One of my favorite poems includes the excellent “First Queer Poem” which deals with a different sort of gay male exhaustion than the one I identified in Aaron Smith’s wonderful “Open Letter.” In case you’re interested, here’s the link about Smith’s work:
Goodman’s sonnet also provided a strong directive to the gay male community about what its poetry needs to avoid. Here’s the poem in its entirely:
Of course I shake all my martinis Sapphire,
appreciate art, MFA’d, these shoes international,
chocolate chaise zen-modern, whip-smart attire.
By necktie noose I am a creative professional.
By night I product my hair to a perfect mess,
unwind my tongue around velour conversation.
Oh, do stop. My mirror adores me when I undress,
big boy, abs groomed smooth to chiseled definition.
Eyes up here, buddy. Your future wife is watching.
No secret: married me sometimes rest-stop cruise,
flashing headlights like sad lost deep sea creatures.
I live on the surface. I’m for real: ask me anything.
How dramatic my coming out, tears blurring my eyes.
Father puts his fork down. My mother feigns surprise.
Effective parody is tricky to pull off. Not only do you need to poke fun at your subject, but you also need to show some sort of affection. After all, you once were invested in the more serious aspirations of the material. A lot of parodies transform themselves into mean condescension.
No doubt every young gay writer has valued their own coming out poem, their first sex poem, their derivative I’m-longing-even-more-than-Cavafy-once-did poem, etc. etc. More importantly, we all reveled in the fact that we could write about such novel ideas! To totally dismiss gay male investment in those subjects would be at best unkind.
But Goodman knows better than that. His choice phrasing reveals this mandatory gentleness: “necktie noose,” “velour conversation,” and, of course, that wonderful closing couplet.

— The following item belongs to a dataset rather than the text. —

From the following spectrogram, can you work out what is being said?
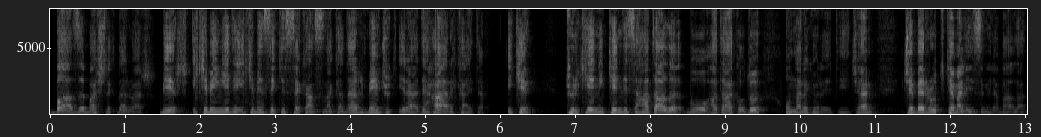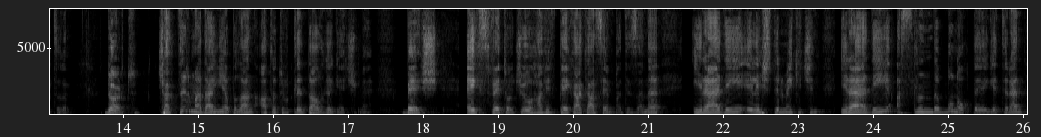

(As a teacher, I always find myself surprised when a student tells me his struggle with his identity. “Don’t worry,” I’ve said recently, “Things get worse once you come out. You’ll finally meet the assholes you’ll be dating for the rest of your life.” And then I got my student and myself a Kleenex.)
The sonnet, though, doesn’t balk at revealing its own impatience with the subject matter. A lot of can’t help yawning at the expected tropes, no matter how much we buy in themselves, too afraid to venture into more unexpected, mature terrain.
Even though we, as homosexuals, may understand the needs for this kind of a catharsis, we’re exhausted of having to go through it. Time and time again. It’s as familiar as the plodding rhyme scheme of a sonnet.
For a parody to work, the writer and his audience must be overly familiar with the subject material. That’s what makes parody work: the collective knowingness of the conventions. As Goodman knows, there’s not much space for any more investigation on these subjects ready for parody. You can’t write a parody of a parody.
Only a dumb heterosexual could find pleasure in such repetition.
Then again, with Proposition 8, there might be more than enough of them.